Contact 2011

For the last few years, Mother’s Day for me has become pretty much synonymous with the Contact Festival. Even though I’m hugely pregnant and, in theory, could go into labour at any moment, this year was no exception. I was originally planning to see Somewhere to Disappear, the film that followed Alec Soth while he worked on Broken Manual, on Saturday afternoon, but I didn’t buy advance tickets soon enough. We were even going to wait in line for the possibility of rush tickets, but on Thursday I had a bad fall, so I was feeling a little too broken and rundown to stand in line for an hour plus in the hopes of getting a seat.

(Look: I even got a black eye. Luckily it’s not so visible when my eyes are open and with my glasses on, or I’m sure my husband would have gotten some dirty looks.)

Anyways, we just went to a few exhibitions. I’d pored over the contact site to decide which exhibitions I most wanted to see: Viviane Sassen’s work in the primary exhibition at MOCCA and Guy Tillim’s Avenue Patrice Lumumba.

First, Viviane Sassen’s work. LOVED it. L-O-V-E-D it. I don’t quite understand it, but I love looking at it, and I think that’s part of its appeal, that these images are enigmas. I love work that goes beyond the colonialist cliches of Africa. The work is shown as part of a group show, and I liked some of the other work but not all.

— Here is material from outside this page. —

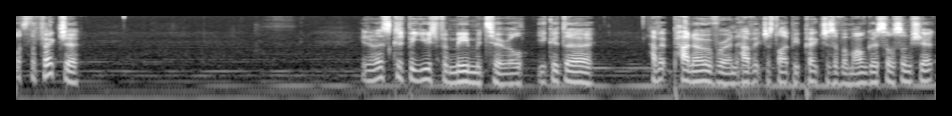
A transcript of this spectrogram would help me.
What's the picture? You know, this could be used for meme material. You could uh, have it pan over and have it just like be pictures of Among Us or some shit.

Sassen’s work was by far the standout for me.






I will say, however, that I was kind of distracted by the presentation. The images were mounted but not framed, and they were in different sizes AND hung at different heights. I’m sure there was a reason for that, but I just didn’t understand it, and I found myself wondering about that instead of wondering about the images. It looks like her book, Flamboya, uses an analogous technique with little images tucked into half pages, as you can see in this video of flipping the book. I’m beginning to think I’m developing a special taste for out of print photobooks. I would love to buy Flamboya, but it’s no longer available. The work at Contact is newer work than the book but it appears to be along the same vein.

And now, South African photographer Guy Tillim. I have to say, this solo exhibition showed a lot more pieces than I expected. There must have been 40 pieces in the show, maybe even more. And they’re pretty big pieces. Most importantly, they are beautiful.

The only downside of the show is that admission cost $10. If I’d known that in advance, I probably wouldn’t have gone but since we only discovered it when we were already there, we paid. It seems very odd to me to charge admission for an art show. Anyways, I’m glad I went, even if my bank account is smaller as a result. These were my two favourite images from the show:



The show is put on by Wedge Curatorial Projects, which focuses on African and diasporic artists. On May 17, Kenneth Montague, the curator, will be leading a tour of the exhibition and they will be screening a film about Lumumba’s rise to power. If you’re around, you should totally check it out. The show is on until June 14.